"Why do you lowercase your name" is a question I get asked frequently at work, followed closely by "and how come you get to?"
My go-to answer to the first, which is true, is "a misspent youth that included reading all the e e cummings I could get my hands on". There is another answer, also true, that I give almost never.
That answer involves bell hooks.
I started reading hooks (black and a woman) years after I first encountered cummings (white and a man), which is so often the way of these things. Just as I found Wilde before I found Baldwin, and Olds before Clifton. Such is the nature of a classical, post-colonial education; privilege and disconnection go hand in hand.

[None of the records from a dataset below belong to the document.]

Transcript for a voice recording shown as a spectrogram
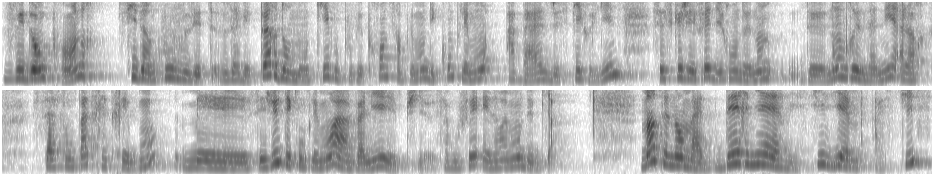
Vous pouvez donc prendre, si d'un coup vous, avez peur d'en manquer, vous pouvez prendre simplement des compléments à base de spiruline. C'est ce que j'ai fait durant de, de, nombreuses années. Alors, ça sent pas très très bon, mais c'est juste des compléments à avaler et puis euh, ça vous fait énormément de bien. Maintenant, ma dernière, mais sixième astuce,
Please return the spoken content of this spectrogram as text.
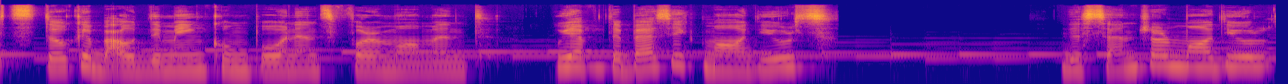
Let's talk about the main components for a moment. We have the basic modules, the central module,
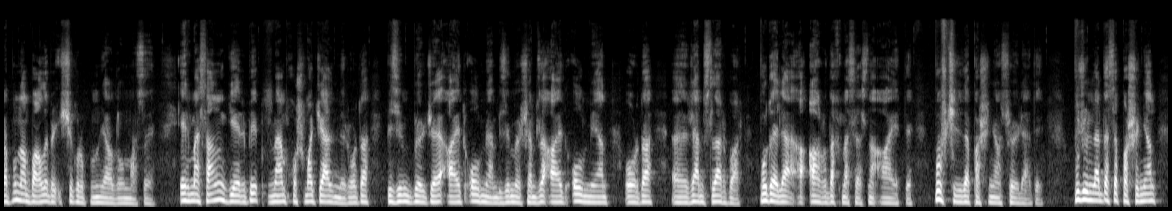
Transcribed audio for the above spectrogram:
və bununla bağlı bir işçi qrupunun yaradılması. Ermənistanın gerbi mənim xoşuma gəlmir. Orada bizim bölgəyə aid olmayan, bizim ölkəmizə aid olmayan orada ə, rəmzlər var. Bu da elə Ağrıdaq məsələsinə aiddir. Bu fikri də Paşinyan söylədi. Bu günlərdə isə Paşinyan e,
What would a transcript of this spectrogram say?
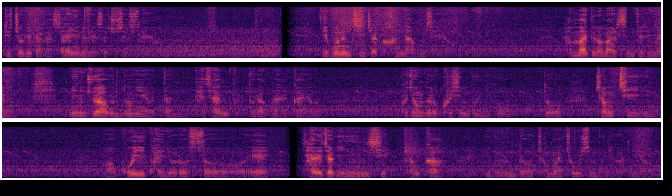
뒤쪽에다가 사인을 해서 주셨어요. 이분은 진짜 큰 나무세요. 한마디로 말씀드리면 민주화 운동의 어떤 태산 불도라고나 할까요? 그 정도로 크신 분이고 또 정치인 어, 고위 관료로서의 사회적인 인식, 평가 이 부분도 정말 좋으신 분이거든요.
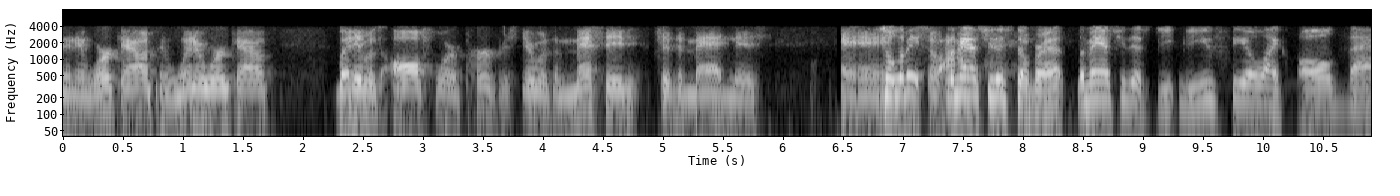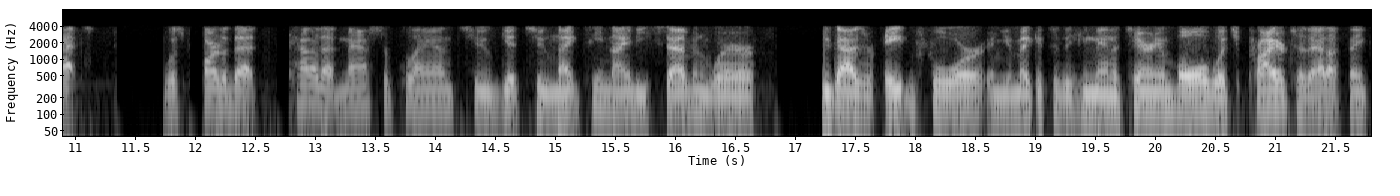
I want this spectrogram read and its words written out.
and in workouts and winter workouts, but it was all for a purpose. There was a method to the madness. And so let me so let I, me ask you this though, Brad. Let me ask you this: do you, do you feel like all that was part of that kind of that master plan to get to 1997, where you guys are eight and four, and you make it to the Humanitarian Bowl. Which prior to that, I think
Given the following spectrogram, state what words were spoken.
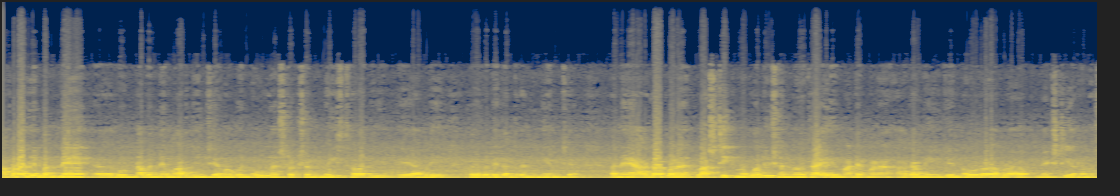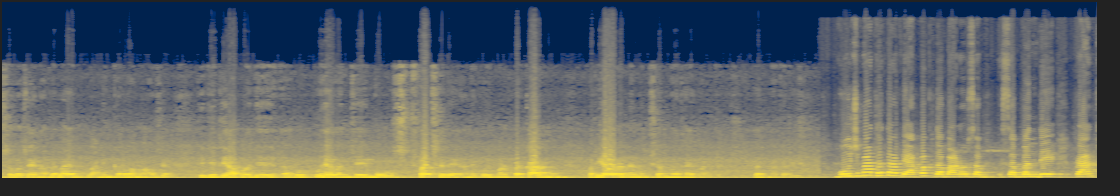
આપણા જે બંને રોડના બંને માર્જિન છે, એમાં કોઈ નવું કન્સ્ટ્રક્શન નહીં થવા જોઈએ એ આપણી વહીવટી તંત્રની નિયમ છે. અને આગળ પણ પ્લાસ્ટિકનું પોલ્યુશન ન થાય એ માટે પણ આગામી જે નવો આપણા નેક્સ્ટ યર રણોત્સવ હશે, એના પહેલાં એનું પ્લાનિંગ કરવામાં આવશે કે જેથી આપણો જે રોડ ટુ હેવન છે એ બહુ સ્વચ્છ રહે અને કોઈ પણ પ્રકારનું પર્યાવરણને નુકસાન ન થાય માટે પ્રયત્ન કરીશું. ભુજમાં થતા વ્યાપક દબાણો સબ- સંબંધે પ્રાંત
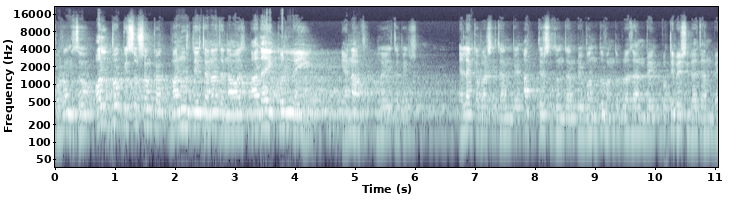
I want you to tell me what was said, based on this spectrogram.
বরঞ্চ অল্প কিছু সংখ্যক মানুষদের জানাজা নামাজ আদায় করলেই এনাফ হয়ে যাবে। এলাকাবাসী জানবে, আত্মীয় স্বজন জানবে বন্ধু বান্ধবরা জানবে, প্রতিবেশীরা জানবে।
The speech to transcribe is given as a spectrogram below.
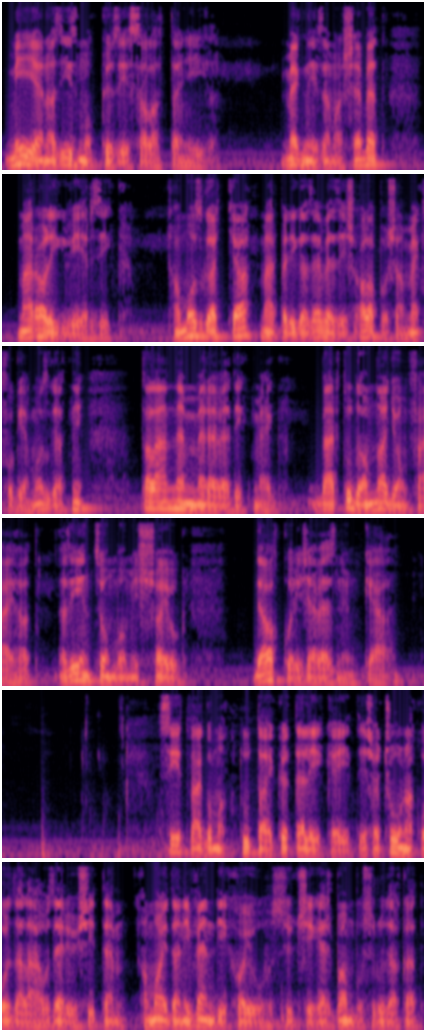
mélyen az izmok közé szaladt a nyíl. Megnézem a sebet, már alig vérzik. Ha mozgatja, már pedig az evezés alaposan meg fogja mozgatni, talán nem merevedik meg. Bár tudom, nagyon fájhat, az én combom is sajog, de akkor is eveznünk kell. Szétvágom a tutaj kötelékeit, és a csónak oldalához erősítem a majdani vendéghajóhoz szükséges bambuszrudakat,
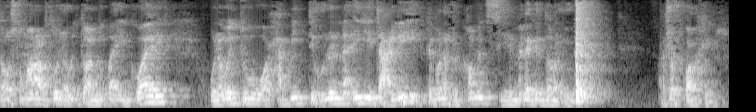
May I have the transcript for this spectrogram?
تواصلوا معانا على طول لو أنتوا عندكم أي inquiry ولو أنتوا حابين تقولوا لنا أي تعليق اكتبوا لنا في ال comments يهمنا جدا رأيكم. أشوفكم على خير.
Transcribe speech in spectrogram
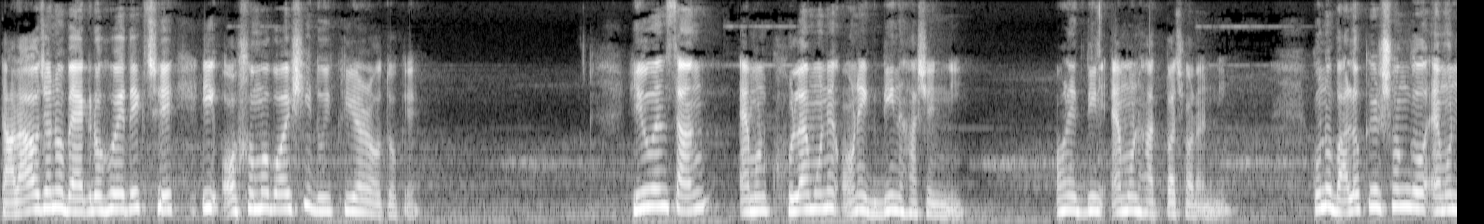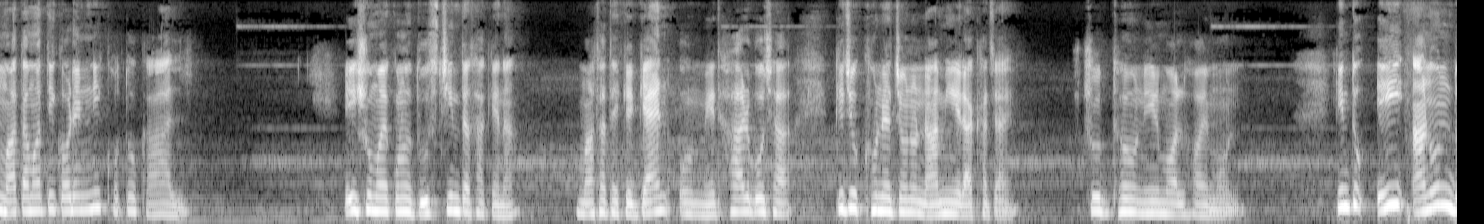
তারাও যেন ব্যগ্র হয়ে দেখছে এই অসমবয়সী দুই ক্রীড়ারতকে। হিউয়েন সাং এমন খোলা মনে অনেক দিন হাসেননি, অনেক দিন এমন হাত পা ছড়াননি। কোনো বালকের সঙ্গেও এমন মাতামাতি করেননি কত কাল এই সময় কোনো দুশ্চিন্তা থাকে না, মাথা থেকে জ্ঞান ও মেধার বোঝা কিছুক্ষণের জন্য নামিয়ে রাখা যায়, শুদ্ধ নির্মল হয় মন। কিন্তু এই আনন্দ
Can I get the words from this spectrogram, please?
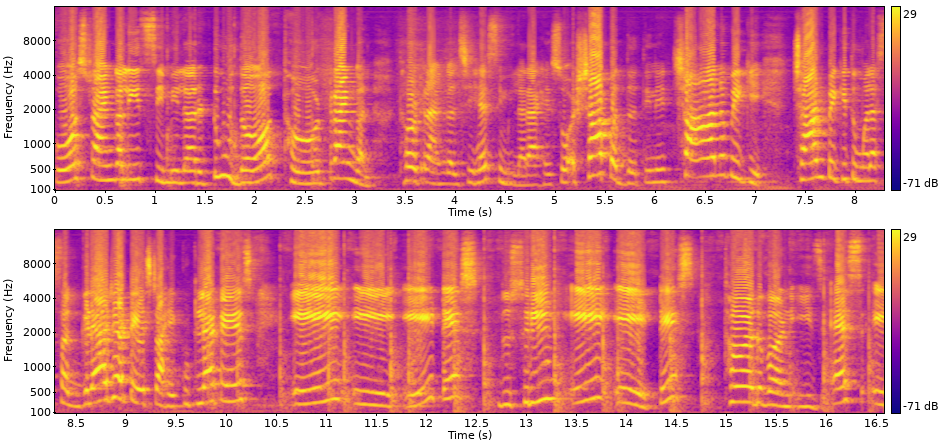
first triangle is similar to the third triangle third ट्रायंगलची हे सिमिलर आहे. सो अशा पद्धतीने छानपैकी छानपैकी तुम्हाला सगळ्या ज्या टेस्ट आहे कुठल्या टेस्ट ए ए ए टेस्ट दुसरी A A test third one is S A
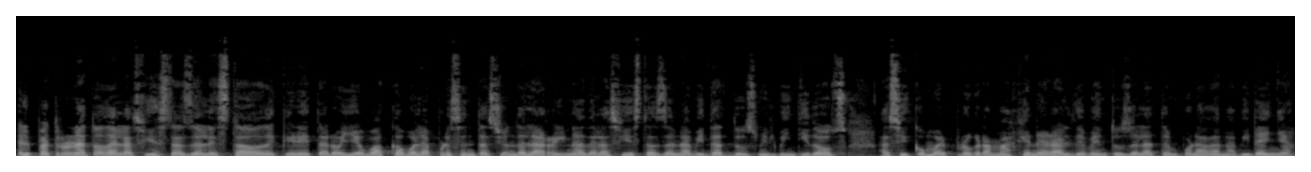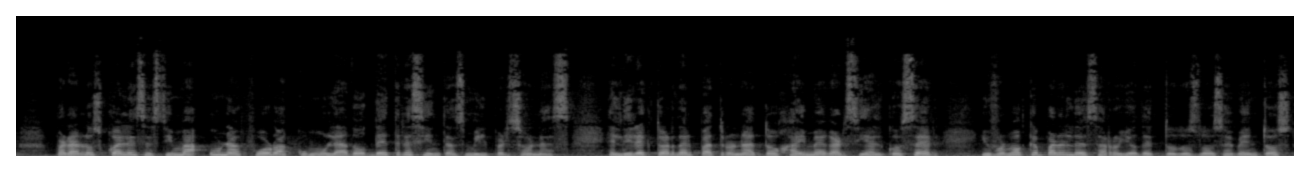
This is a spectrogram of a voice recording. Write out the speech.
El patronato de las fiestas del estado de Querétaro llevó a cabo la presentación de la Reina de las Fiestas de Navidad 2022, así como el programa general de eventos de la temporada navideña, para los cuales se estima un aforo acumulado de 300.000 personas. El director del patronato, Jaime García Alcocer, informó que para el desarrollo de todos los eventos,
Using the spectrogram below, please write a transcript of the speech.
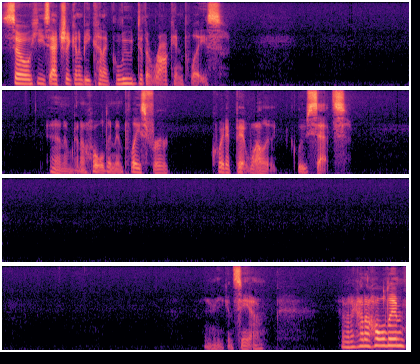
So he's actually going to be kind of glued to the rock in place. And I'm going to hold him in place for quite a bit while it glue sets. And you can see him. I'm going to kind of hold him.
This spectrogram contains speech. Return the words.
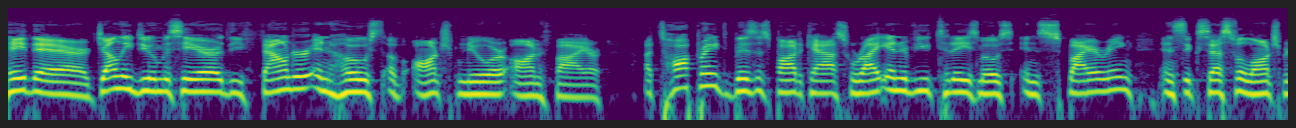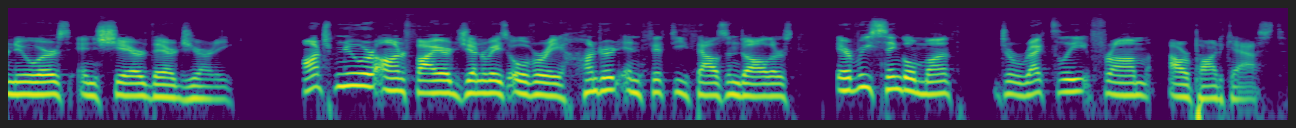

I started reading hooks because in 2016 she published a review of Beyoncé's Lemonade album that included the line: "much of the album stays within a conventional stereotypical framework, where the black woman is always a victim." It was not the first time hooks would publicly lambast Beyoncé, and it would not be the last.
Suffice to say that neither time went down well with the BeyHive; suffice to say that by the second time I resolved to encounter hooks in her own words and on her own terms, a respect I'd willingly accorded to Beyoncé - a masterful image-maker in her own right.
So I started reading hooks, and essays about her, and essays that cited her and had an experience similar to Min Jin Lee's, who wrote that reading hooks' Ain't I a Woman "was as if someone had opened the door, the windows, and raised the roof in my mind."
hooks maintained that her adopted name (both as pseudonym and as stylistic affect) was in service of having folks focus on her work. But of course, "over her decades at the forefront of Black feminist writing, the punctuation choice became a constant curiosity." (The URL of that WaPo article is both a testament to SEO savvy and such a tell. Who gets to say what one's "real" name is, indeed.)
cummings died at 67, in 1962. The New York Times headlined his obit thus: "E.E. Cummings Dies of Stroke; Poet Stood for Stylistic Liberty". And further: "Unusual Punctuation Marked Experimenter's Work / He Was Also a Painter"
hooks died at 69, in 2021. The New York Times headlined her obit (in the print edition) thus: "bell hooks, 69, Feminist Who Stood Up for the Marginalized, Dies".
People will fixate on any deviations from the status quo, because even when difference is not remarkable it will be remarked upon. But the question is not, I would argue, how come some of us "get" to demonstrate difference; the question is why so few of us choose to.
RIP bell hooks.
I will not have my life narrowed down. I will not bow down to somebody else's whim or to someone else's ignorance. When I finish lecturing, I find that the whole audience, black and white, is a little bit changed, because I will have recited Sonya Sanchez, Anne Marie Evans, and probably Eugene Redmond, and Amiri Baraka, and Shakespeare and Emerson, and maybe talk about Norman Mailer a little bit, because he writes English, and Joan Didion, who writes this language. People see something. I don't know how long the change maintains, but if you have changed at all, you've changed all, at least for a little while.
from bell hook's interview with Maya Angelou in the Shambhala Sun, January 1998